Author: Nigel C. Benson
Publish Date: October 2003
Publisher: Icon Books
Catalog ID: ISBN: 978-1840468526
Review by M.T. Bennett
Originally published in 1994 and updated in 2003, Introducing Psychology by Nigel C. Benson is a great addition to Icon Books’ Introducing: Graphic Guides series. These are simple, digestible, yet informative books on a variety of topics written by various experts. Dr. Benson is no stranger to introductory books on psychology as he has written Introducing Psychiatry (2004) and Introducing Psychotherapy (2003) for Icon Books, as well as The Psychology Book: Big Ideas Simply Explained (2011) in conjunction with several colleagues.
Introducing Psychology is exactly that, a great introductory work on the world of psychology.
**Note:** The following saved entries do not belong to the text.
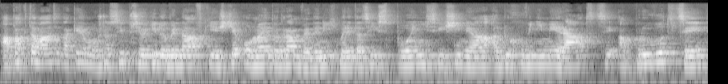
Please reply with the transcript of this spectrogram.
A pak tam máte také možnost si přihodit do objednávky ještě online program vedených meditací spojení s vyšším já a duchovními rádci a průvodci,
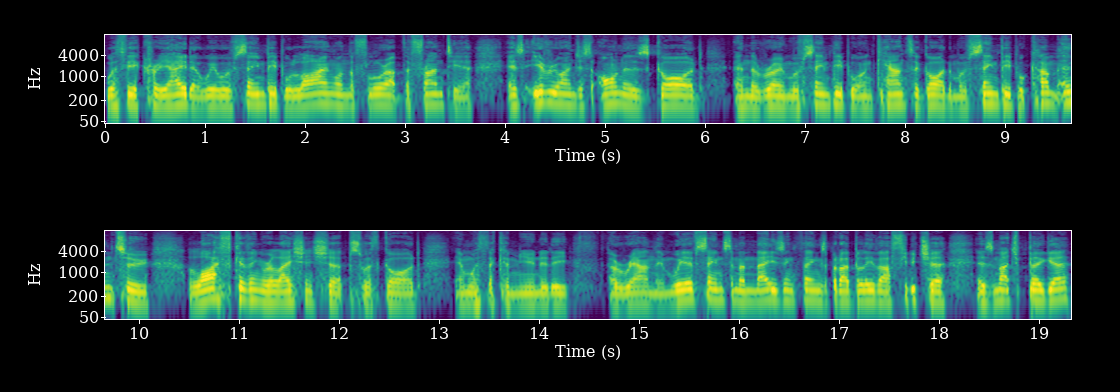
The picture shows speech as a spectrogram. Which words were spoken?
with their Creator where we've seen people lying on the floor up the front here as everyone just honors God in the room. We've seen people encounter God and we've seen people come into life giving relationships with God and with the community around them. We have seen some amazing things, but I believe our future is much bigger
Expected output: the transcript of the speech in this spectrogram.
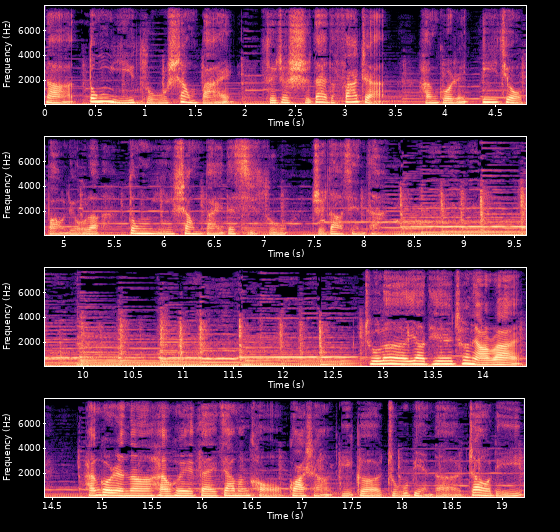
那东夷族上白，随着时代的发展。韩国人依旧保留了东夷上白的习俗，直到现在。除了要贴春联外，韩国人呢还会在家门口挂上一个竹匾的照梨。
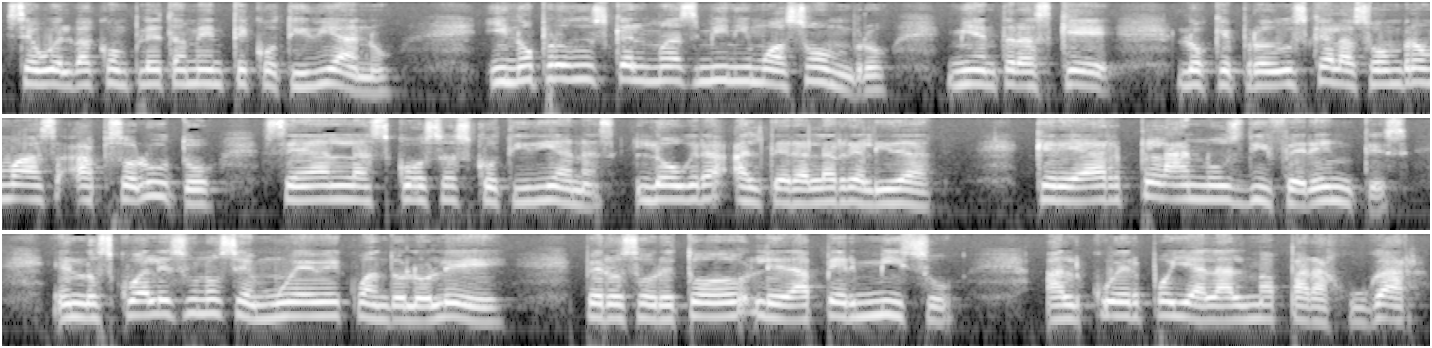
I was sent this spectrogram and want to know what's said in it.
se vuelva completamente cotidiano y no produzca el más mínimo asombro, mientras que lo que produzca el asombro más absoluto sean las cosas cotidianas, logra alterar la realidad, crear planos diferentes en los cuales uno se mueve cuando lo lee, pero sobre todo le da permiso al cuerpo y al alma para jugar.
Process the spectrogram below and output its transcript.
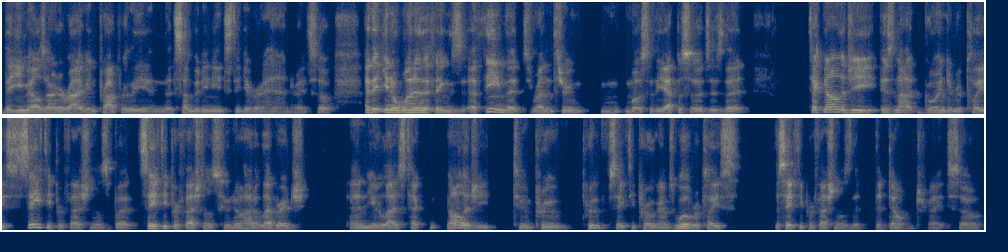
the emails aren't arriving properly and that somebody needs to give her a hand, right? So I think you know one of the things, a theme that's run through m- most of the episodes is that technology is not going to replace safety professionals, but safety professionals who know how to leverage and utilize technology to improve improve safety programs will replace the safety professionals that that don't, right? So,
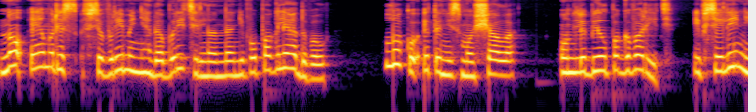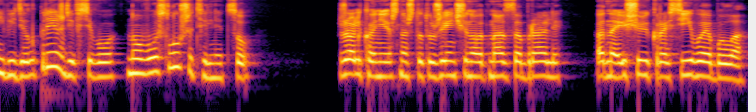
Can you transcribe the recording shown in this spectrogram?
но Эмрис все время неодобрительно на него поглядывал. Локу это не смущало. Он любил поговорить, и в селе не видел прежде всего новую слушательницу. Жаль, конечно, что ту женщину от нас забрали. Она еще и красивая была.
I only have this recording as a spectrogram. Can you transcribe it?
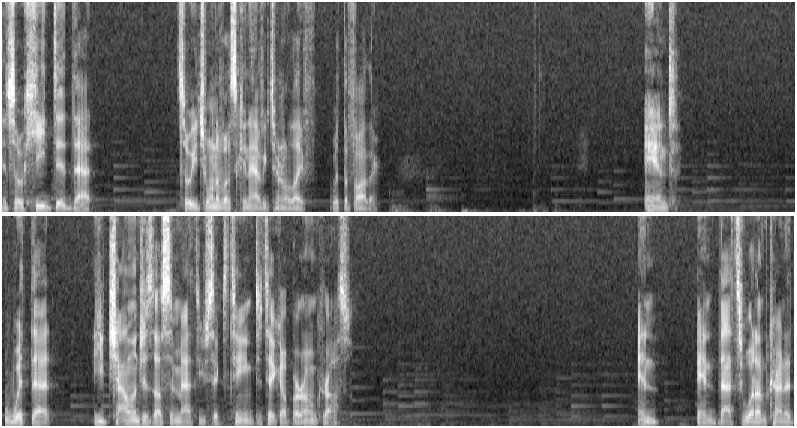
And so he did that so each one of us can have eternal life with the Father. And with that, he challenges us in Matthew 16 to take up our own cross. And and that's what I'm kind of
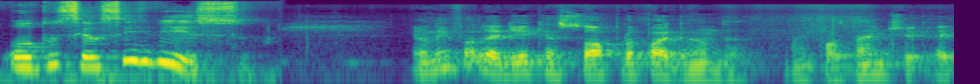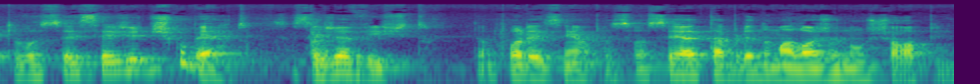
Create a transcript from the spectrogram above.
ou do seu serviço. Eu nem falaria que é só propaganda. O importante é que você seja descoberto, você seja visto. Então, por exemplo, se você está abrindo uma loja num shopping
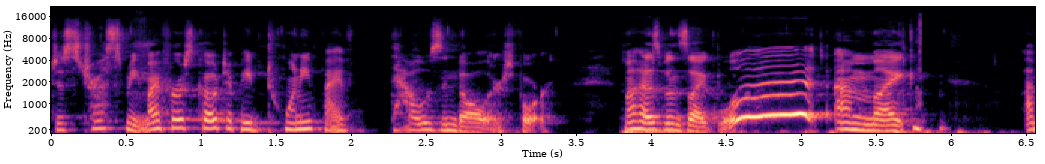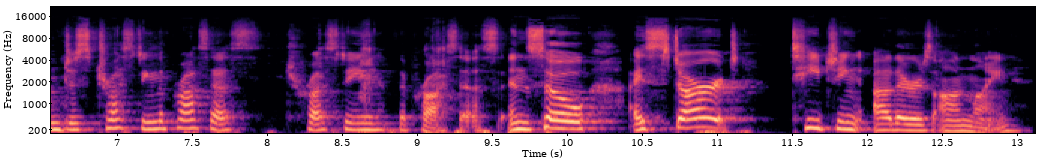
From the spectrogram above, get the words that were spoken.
Just trust me. My first coach I paid $25,000 for. My husband's like, what? I'm like, I'm just trusting the process, trusting the process. And so I start teaching others online.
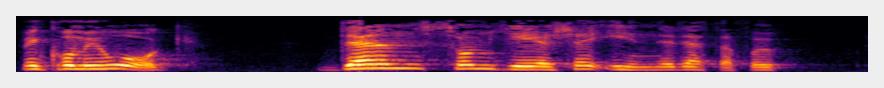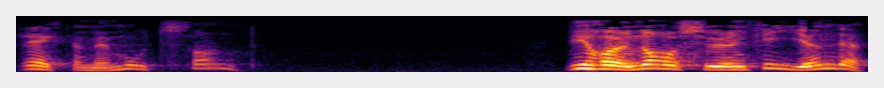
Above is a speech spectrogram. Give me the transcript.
Men kom ihåg den som ger sig in i detta får räkna med motstånd. Vi har en avsvuren fiende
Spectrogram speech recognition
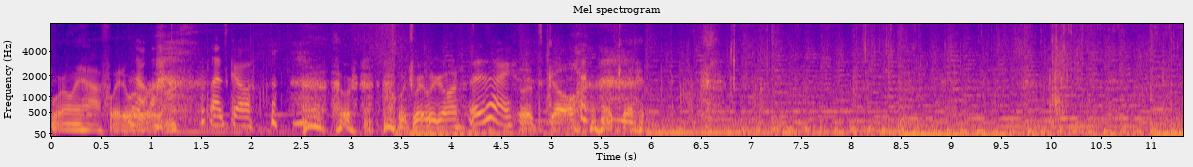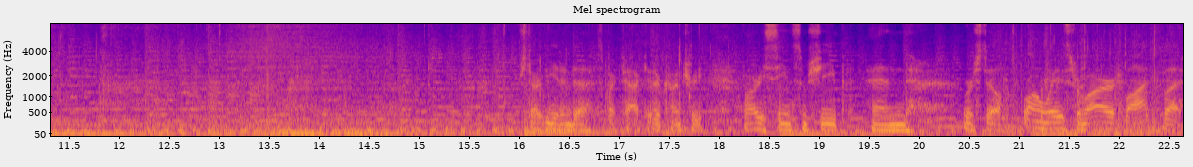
We're only halfway to where No. we're going. Let's go. Which way are we going? This way. Let's go. okay. We're starting to get into spectacular country. I've already seen some sheep and we're still a long ways from our spot, but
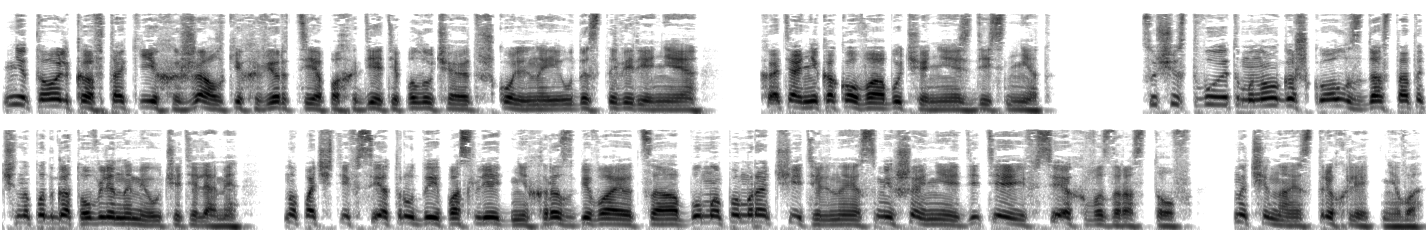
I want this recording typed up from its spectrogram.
не только в таких жалких вертепах дети получают школьные удостоверения, хотя никакого обучения здесь нет. Существует много школ с достаточно подготовленными учителями, но почти все труды последних разбиваются об умопомрачительное смешение детей всех возрастов, начиная с трехлетнего.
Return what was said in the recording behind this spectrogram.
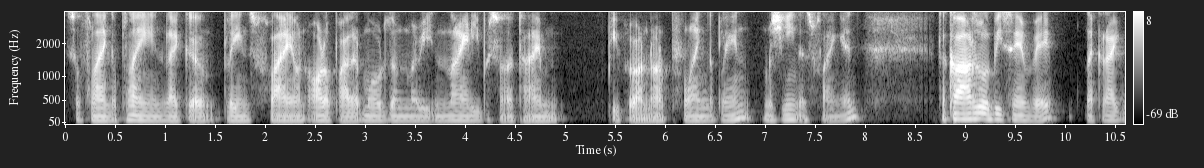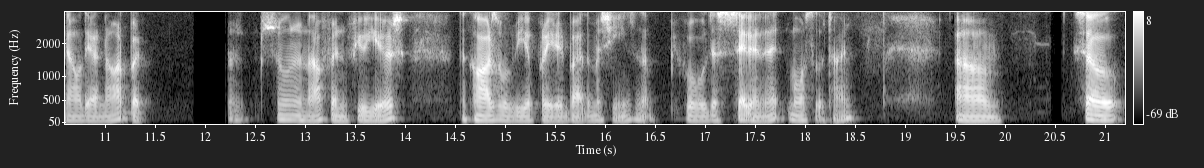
So flying a plane, like uh, planes fly on autopilot more than maybe 90% of the time, people are not flying the plane. Machine is flying it. The cars will be same way. Like right now they are not, but uh, soon enough, in few years, the cars will be operated by the machines, and the people will just sit in it most of the time. Um, so,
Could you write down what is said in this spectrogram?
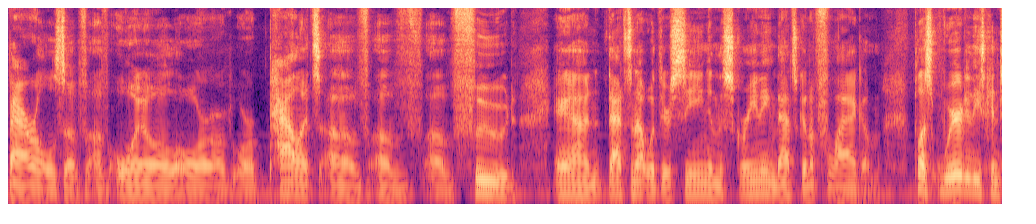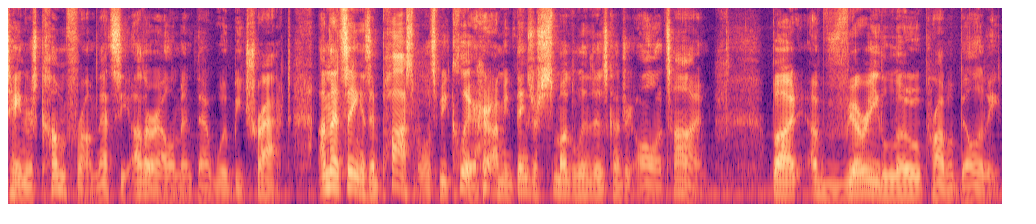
barrels of, of oil or or pallets of, of of food and that's not what they're seeing in the screening that's going to flag them plus where do these containers come from? That's the other element that would be tracked. I'm not saying it's impossible let's be clear. I mean things are smuggled into this country all the time. But a very low probability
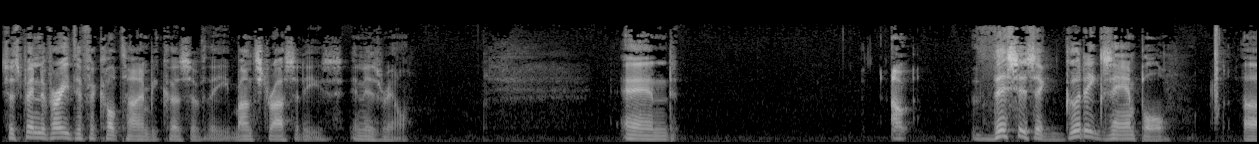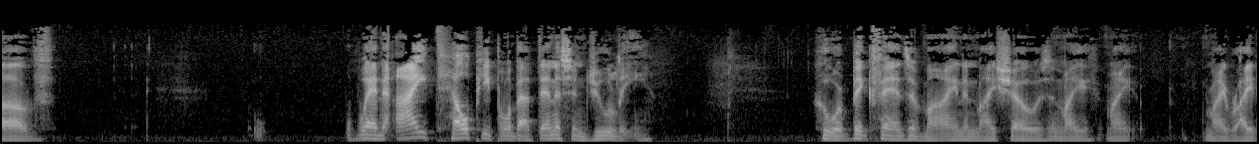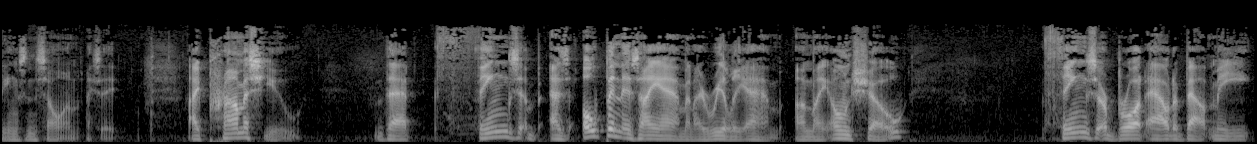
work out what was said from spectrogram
So it's been a very difficult time because of the monstrosities in Israel. And um, this is a good example of when I tell people about Dennis and Julie, who are big fans of mine and my shows and my my my writings and so on, I say, I promise you that things as open as I am, and I really am on my own show, things are brought out about me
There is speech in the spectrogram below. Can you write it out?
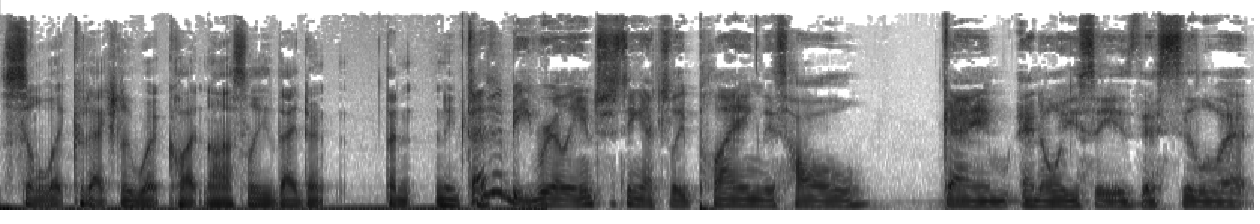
Silhouette could actually work quite nicely. They don't. They don't need to. That'd be really interesting, actually, playing this whole game and all you see is their silhouette.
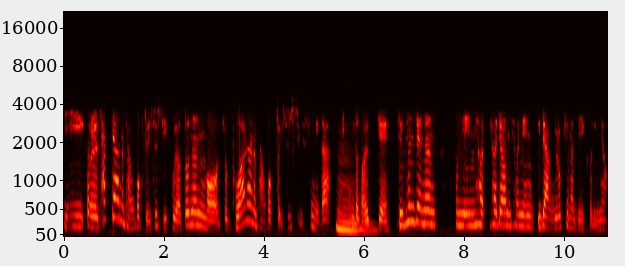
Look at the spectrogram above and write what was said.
이걸 삭제하는 방법도 있을 수 있고요. 또는 뭐 좀 보완하는 방법도 있을 수 있습니다. 좀더 음. 넓게. 지금 현재는 혼인, 혈, 혈연, 현인, 입양 이렇게만 돼 있거든요.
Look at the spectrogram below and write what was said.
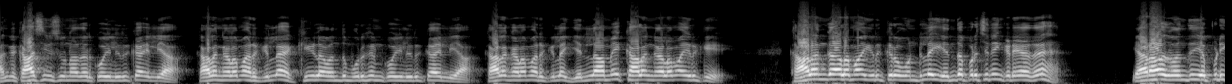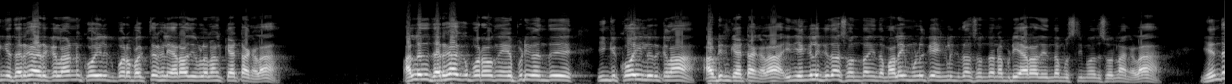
அங்கே காசி விஸ்வநாதர் கோயில் இருக்கா இல்லையா? காலங்காலமாக இருக்குல்ல? கீழே வந்து முருகன் கோயில் இருக்கா இல்லையா? காலங்காலமாக இருக்குல்ல? எல்லாமே காலங்காலமாக இருக்குது காலங்காலமாக இருக்கிற ஒன்றில் எந்த பிரச்சனையும் கிடையாது. யாராவது வந்து எப்படி இங்கே தர்கா இருக்கலாம்னு கோயிலுக்கு போகிற பக்தர்கள் யாராவது இவ்வளோ நாள் கேட்டாங்களா? அல்லது தர்காவுக்கு போகிறவங்க எப்படி வந்து இங்கே கோயில் இருக்கலாம் அப்படின்னு கேட்டாங்களா? இது எங்களுக்கு தான் சொந்தம். இந்த மலை முழுக்க எங்களுக்கு தான் சொந்தம் அப்படி யாராவது எந்த முஸ்லீம் வந்து சொன்னாங்களா? எந்த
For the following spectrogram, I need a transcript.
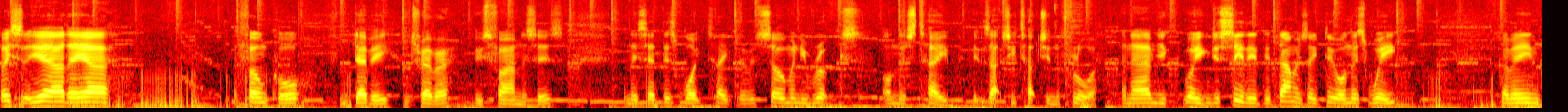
Basically, yeah, I had a, uh, a phone call from Debbie and Trevor, whose farm this is, and they said this white tape, there was so many rooks on this tape, it was actually touching the floor. And um, you, well, you can just see the, the damage they do on this wheat. I mean,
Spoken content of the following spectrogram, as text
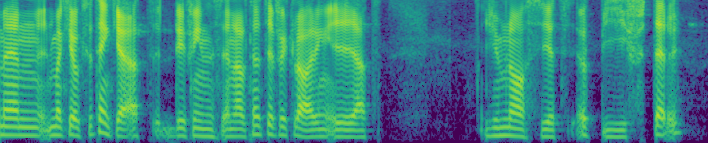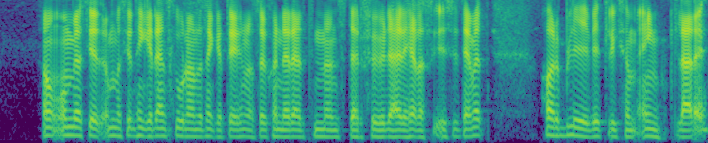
men man kan ju också tänka att det finns en alternativ förklaring i att gymnasiets uppgifter om, om, jag ska, om jag ska tänka den skolan och tänka att det är något generellt mönster för hur det här är i hela systemet har blivit liksom enklare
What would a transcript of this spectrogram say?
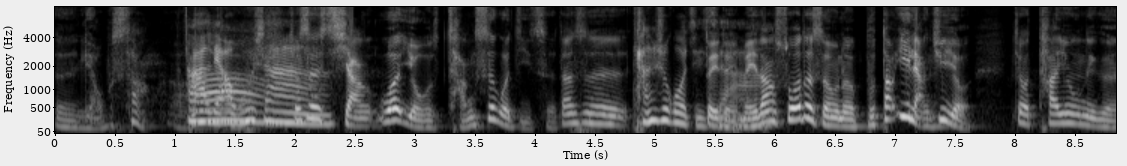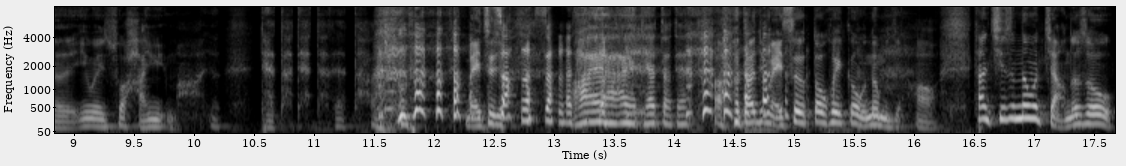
呃聊不上啊。啊，聊不上，就是想，我有尝试过几次，但是尝试过几次、啊。对对，每当说的时候呢，不到一两句就就他用那个，因为说韩语嘛，就哒哒哒哒哒哒，每次就 算了算了，哎呀哎呀哒哒哒，他就每次都会跟我那么讲啊。但其实那么讲的时候，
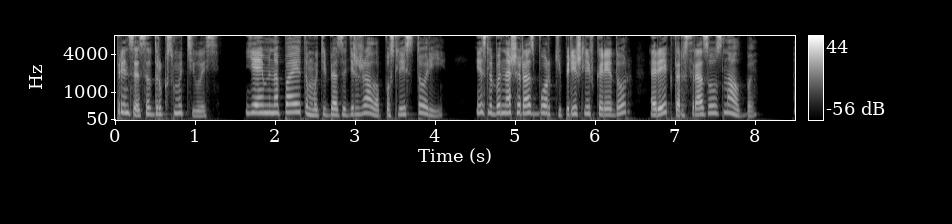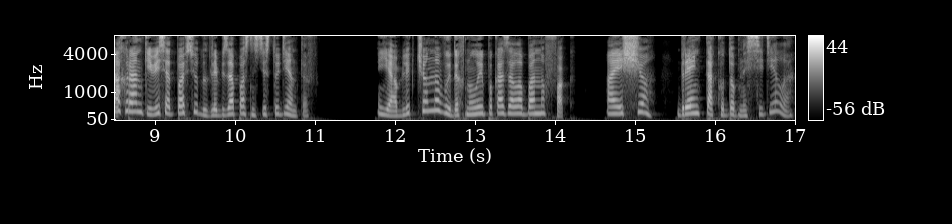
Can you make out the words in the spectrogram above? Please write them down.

While the information is basic, it is comprehensive. It begins with definitions of psychology, what it is and what makes it different from other scientific fields. Benson then reviews basic research methodology which is well placed in the beginning of the book because it teaches the reader how research is done and how to evaluate it. This is helpful because the next section of the book covers the history of psychology and prevailing schools of thought. The reader is taught about different prominent psychologists and their theories and can use research methodology, and their own experiences, to judge the theories for themselves.
Different landmark cases and research, which are key for any introductory student to know about, are presented throughout the book, such as the Bobo Doll experiment where children modeled adults’ aggressive behavior towards a doll, Pavlov’s classical conditioning with his dogs, or Harry Harlow’s mother-infant attachment studies in Rhesus macaques. The book wraps up with discussions on controversies such as sexism, racism, validity of IQ testing, ethics of human and animal research. Then it ends by explaining possible career options in psychology. This is a fantastic book for an undergraduate introductory psychology course or anyone looking to get their feet wet in the subject. It gives an informative and exhaustive overview of all aspects of the field.
The shortcoming of the book is in its “graphic” component. The informational aspect and written portion are very well done and easily understood. However, the illustrations seem more like afterthoughts added in to make this fit the Graphic Guide series. Mostly the pictures are black and white drawings reminiscent of Victorian comic strips, or early 20th century cartoons with captions that may loosely relate the picture to the content being described. Sometimes the captions are just more discussion of the subject and have nothing to do with the picture itself, like a Victorian family lounging around with a father and toddler discussing psychological theory. Sometimes the graphics are grainy black and white photo scans. They rarely add to the discussion and sometimes even take away from the quality. Occasionally there are charts and diagrams such as one would expect in a textbook but mostly it is confusing misplaced jumbles of images.
In Introducing Psychology Dr. Benson is the “illustrator” as well as author. In his later additions to Icon’s Graphic Guide series, he focuses on the written content and an illustrator takes care of the graphic content. This hopefully is for the best because Benson excels at the informational and written content of Introducing Psychology. In the end if the poor graphics are largely ignored this book is a very good resource for an undergraduate or someone just entering the field of psychology.
M.T. Bennett is a student at Trinity School of Medicine. He enjoys writing and spending time with his wife and two sons. Bennett is the author of “Dark and Bright: Poetry and Prose.” His poetry and articles have appeared in Intuition, Chiasm, Poet’s Choice, HEAL, America Media, and KevinMD. Twitter handle: @BennettEmpty